▸ PROBLEM REQUIREMENTS
Every line from the one with "Transcript of the" to the one with "I'd like this spectrogram transcribed.", including those two, is to be copied exactly; all other lines of the entries below are left out.

▸ PROVIDED RECORDS
--- START ---

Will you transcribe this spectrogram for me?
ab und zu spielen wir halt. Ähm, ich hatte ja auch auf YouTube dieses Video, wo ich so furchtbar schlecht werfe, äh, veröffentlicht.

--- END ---
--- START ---

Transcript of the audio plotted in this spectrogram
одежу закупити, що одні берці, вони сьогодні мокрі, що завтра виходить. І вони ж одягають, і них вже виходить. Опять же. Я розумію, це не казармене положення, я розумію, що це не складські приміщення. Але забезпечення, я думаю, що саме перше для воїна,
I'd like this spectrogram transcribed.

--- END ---

▸ EXERCISE OUTPUT
Transcript of the audio plotted in this spectrogram
одежу закупити, що одні берці, вони сьогодні мокрі, що завтра виходить. І вони ж одягають, і них вже виходить. Опять же. Я розумію, це не казармене положення, я розумію, що це не складські приміщення. Але забезпечення, я думаю, що саме перше для воїна,
I'd like this spectrogram transcribed.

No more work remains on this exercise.